Stored data:
* * *

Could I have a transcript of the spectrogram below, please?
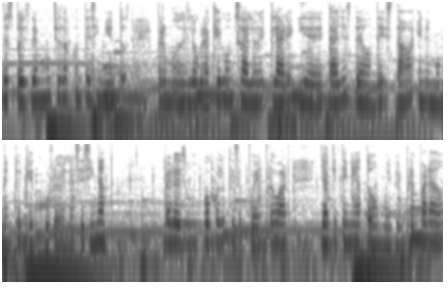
Después de muchos acontecimientos, Bermúdez logra que Gonzalo declare y dé detalles de dónde estaba en el momento en que ocurrió el asesinato. Pero es muy poco lo que se puede probar, ya que tenía todo muy bien preparado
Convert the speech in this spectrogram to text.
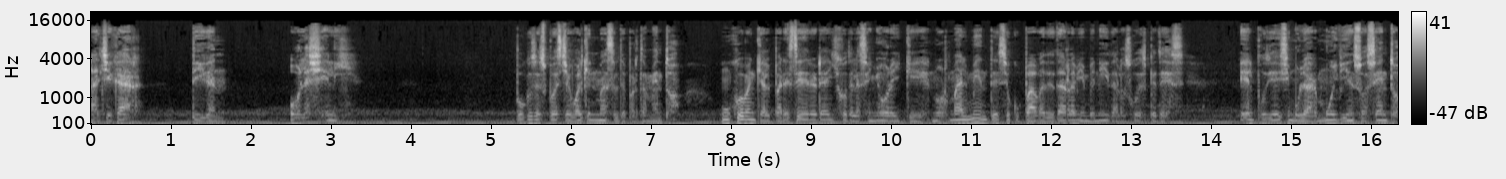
Al llegar, digan, hola Shelly. Pocos después llegó alguien más al departamento, un joven que al parecer era hijo de la señora y que normalmente se ocupaba de dar la bienvenida a los huéspedes. Él podía disimular muy bien su acento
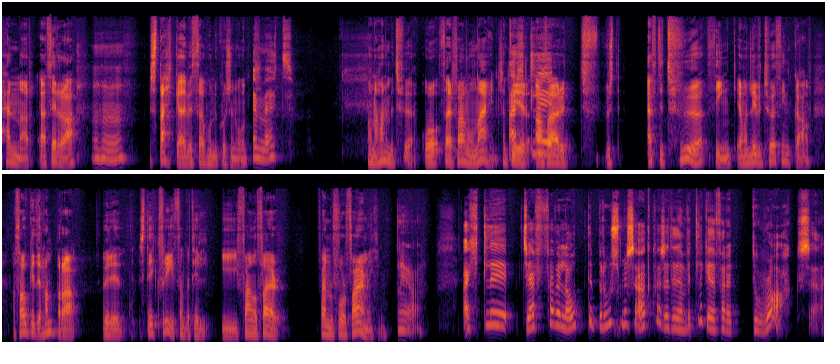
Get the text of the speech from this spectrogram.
hennar, eða þeirra mhm, stækkaði við það að hún er kosin út. Einmitt. Hann er með tvö og það er Final Nine sem þýðir Ætli- að það eru veist, eftir tvö þing ef hann lifir tvö þing af að þá getur hann bara verið stikk frí þangað til í Final, Fire, Final Four Firemaking Já. Ætli Jeff hafi látið Bruce missa atkvæði þegar hann vill ekki að þau fara to Rocks eða?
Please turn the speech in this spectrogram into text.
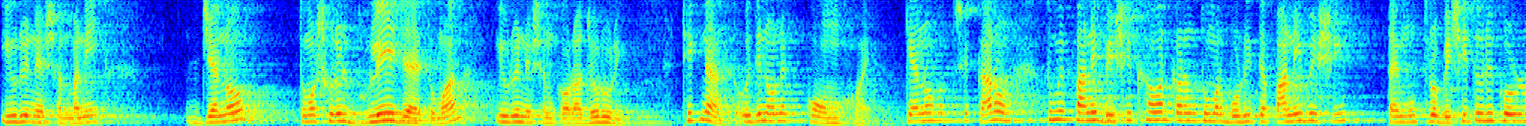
ইউরিনেশন মানে যেন তোমার শরীর ভুলেই যায় তোমার ইউরিনেশন করা জরুরি। ঠিক না? তো ওই দিন অনেক কম হয়। কেন হচ্ছে? কারণ তুমি পানি বেশি খাওয়ার কারণ তোমার বডিতে পানি বেশি, তাই মূত্র বেশি তৈরি করল।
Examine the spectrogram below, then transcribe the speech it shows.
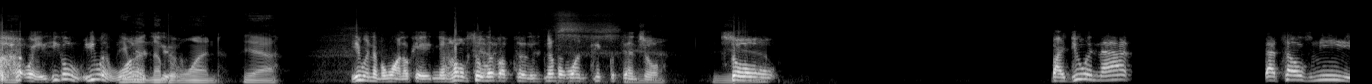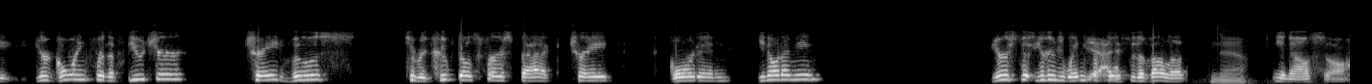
Uh, Wait, he go he went He one or went number two? one. Yeah. He went number one. Okay, in hopes to live up to his number one pick potential. Yeah. So by doing that, that tells me you're going for the future. Trade Vooch to recoup those first back. Trade Gordon. You know what I mean? You're still you're going to be waiting Yeah, for Fultz just- to develop. yeah. You know, so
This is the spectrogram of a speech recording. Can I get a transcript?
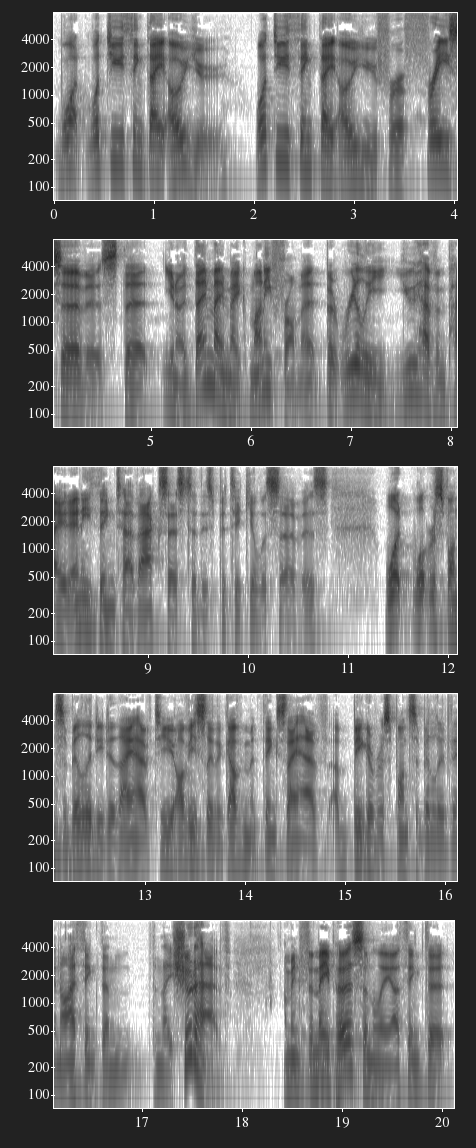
what what do you think they owe you? What do you think they owe you for a free service that, you know, they may make money from it, but really you haven't paid anything to have access to this particular service? What what responsibility do they have to you? Obviously the government thinks they have a bigger responsibility than I think than than they should have. I mean, for me personally, I think that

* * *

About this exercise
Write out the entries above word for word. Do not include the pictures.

Task response
Could I have a transcript of the spectrogram below, please?
Después de muchos acontecimientos, Bermúdez logra que Gonzalo declare y dé detalles de dónde estaba en el momento en que ocurrió el asesinato. Pero es muy poco lo que se puede probar, ya que tenía todo muy bien preparado
Convert the speech in this spectrogram to text.
Al llegar, digan, hola Shelly. Pocos después llegó alguien más al departamento, un joven que al parecer era hijo de la señora y que normalmente se ocupaba de dar la bienvenida a los huéspedes. Él podía disimular muy bien su acento
Get the text of the speech from this spectrogram.
hennar, eða þeirra mhm, stækkaði við það að hún er kosin út. Einmitt. Hann er með tvö og það er Final Nine sem þýðir Ætli- að það eru veist, eftir tvö þing ef hann lifir tvö þing af að þá getur hann bara verið stikk frí þangað til í Final, Fire, Final Four Firemaking Já. Ætli Jeff hafi látið Bruce missa atkvæði þegar hann vill ekki að þau fara to Rocks eða?
Please turn the speech in this spectrogram into text.
ইউরিনেশন মানে যেন তোমার শরীর ভুলেই যায় তোমার ইউরিনেশন করা জরুরি। ঠিক না? তো ওই দিন অনেক কম হয়। কেন হচ্ছে? কারণ তুমি পানি বেশি খাওয়ার কারণ তোমার বডিতে পানি বেশি, তাই মূত্র বেশি তৈরি করল।
Examine the spectrogram below, then transcribe the speech it shows.
Uh, Wait, he go he went He one or went number two? one. Yeah. He went number one. Okay, in hopes to live up to his number one pick potential. Yeah. So by doing that, that tells me you're going for the future. Trade Vooch to recoup those first back. Trade Gordon. You know what I mean? You're still you're going to be waiting Yeah, for Fultz just- to develop. yeah. You know, so
This is the spectrogram of a speech recording. Can I get a transcript?
what what do you think they owe you? What do you think they owe you for a free service that, you know, they may make money from it, but really you haven't paid anything to have access to this particular service? What what responsibility do they have to you? Obviously the government thinks they have a bigger responsibility than I think than than they should have. I mean, for me personally, I think that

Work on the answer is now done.